■ Input records
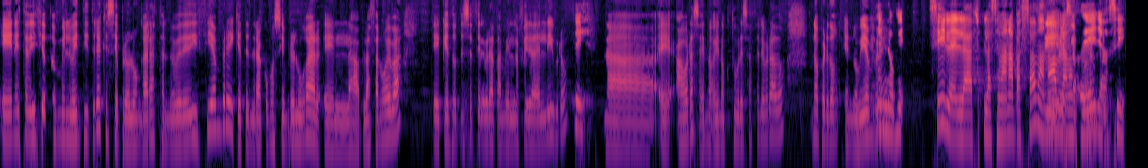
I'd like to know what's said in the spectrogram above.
En esta edición 2023, que se prolongará hasta el 9 de diciembre y que tendrá como siempre lugar en la Plaza Nueva, eh, que es donde se celebra también la Feria del Libro. Sí. Eh, ahora, en, octubre se ha celebrado, no, perdón, en noviembre. Sí, la, semana pasada, ¿no? Hablamos de ella, sí.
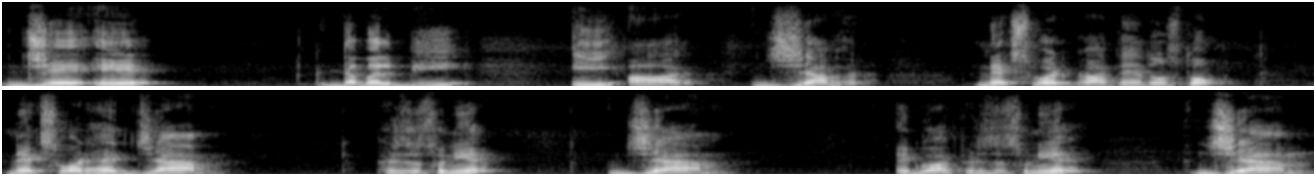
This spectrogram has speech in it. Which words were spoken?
J A double B E R jabber next word पे आते हैं दोस्तों. नेक्स्ट वर्ड है जैम फिर से सुनिए. जैम एक बार फिर से सुनिए. जैम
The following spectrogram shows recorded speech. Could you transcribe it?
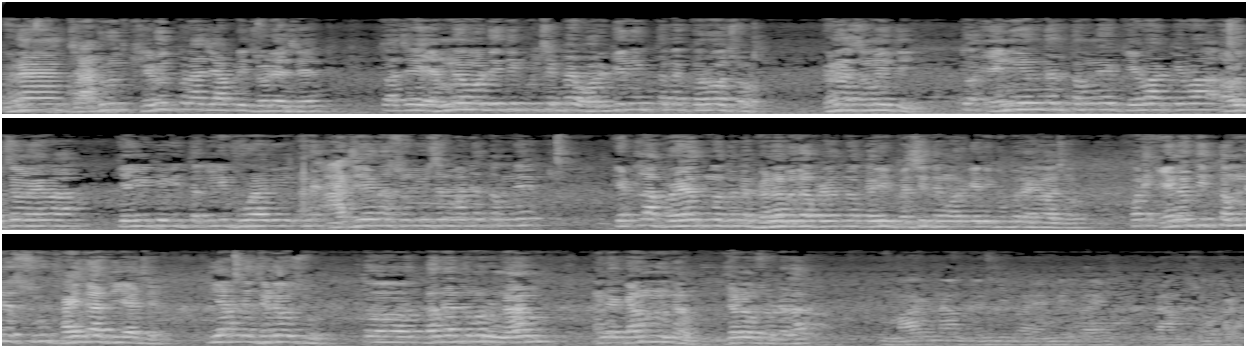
ઘણા જાગૃત ખેડૂત પણ આજે આપણી જોડે છે. તો આજે એમને મોઢેથી પૂછે કે ભાઈ ઓર્ગેનિક તમે કરો છો ઘણા સમયથી. તો એની અંદર તમને કેવા કેવા અડચણ આવ્યા, કેવી કેવી તકલીફો આવી અને આજે એના સોલ્યુશન માટે તમને કેટલા પ્રયત્નો, તમે ઘણા બધા પ્રયત્નો કરી, પછી તમે ઓર્ગેનિક ઉપર આવ્યા છો. પણ એનાથી તમને શું ફાયદા થયા છે એ આપણે જણાવશું. તો દાદા, તમારું નામ અને ગામનું નામ જણાવશો પેલા મારું નામ ધનજીભાઈ અમિતભાઈ ગામ ચોકડા.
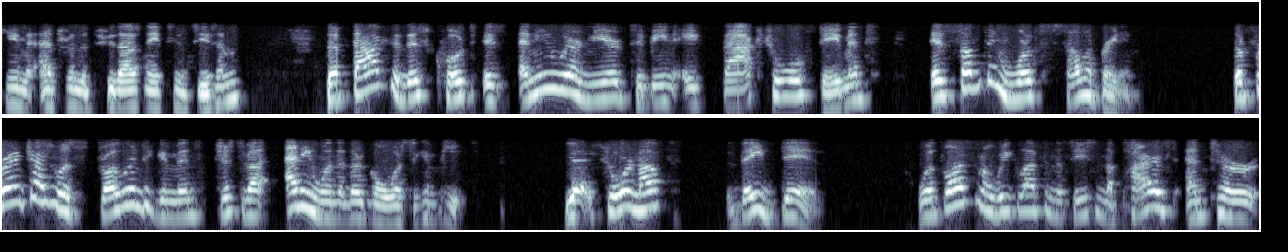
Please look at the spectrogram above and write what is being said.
team entering the 2018 season, the fact that this quote is anywhere near to being a factual statement is something worth celebrating. The franchise was struggling to convince just about anyone that their goal was to compete. Yet, sure enough, they did. With less than a week left in the season, the Pirates enter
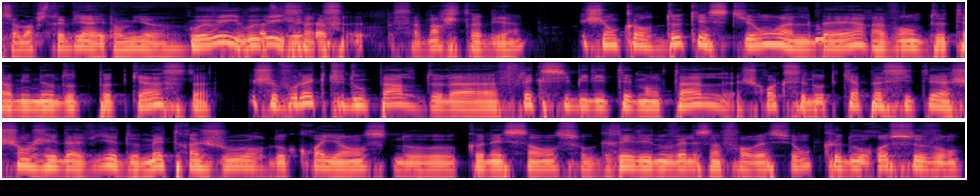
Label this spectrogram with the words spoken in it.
ça marche très bien, et tant mieux. Hein. Oui, oui, oui, oui, ça, ça, marche très bien. J'ai encore deux questions, Albert, avant de terminer notre podcast. Je voulais que tu nous parles de la flexibilité mentale. Je crois que c'est notre capacité à changer d'avis et de mettre à jour nos croyances, nos connaissances au gré des nouvelles informations que nous recevons.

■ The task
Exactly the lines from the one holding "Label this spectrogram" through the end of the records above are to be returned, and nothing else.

■ Response
Label this spectrogram with the words spoken in it.
ça marche très bien, et tant mieux. Hein. Oui, oui, oui, oui, ça, ça, marche très bien. J'ai encore deux questions, Albert, avant de terminer notre podcast. Je voulais que tu nous parles de la flexibilité mentale. Je crois que c'est notre capacité à changer d'avis et de mettre à jour nos croyances, nos connaissances au gré des nouvelles informations que nous recevons.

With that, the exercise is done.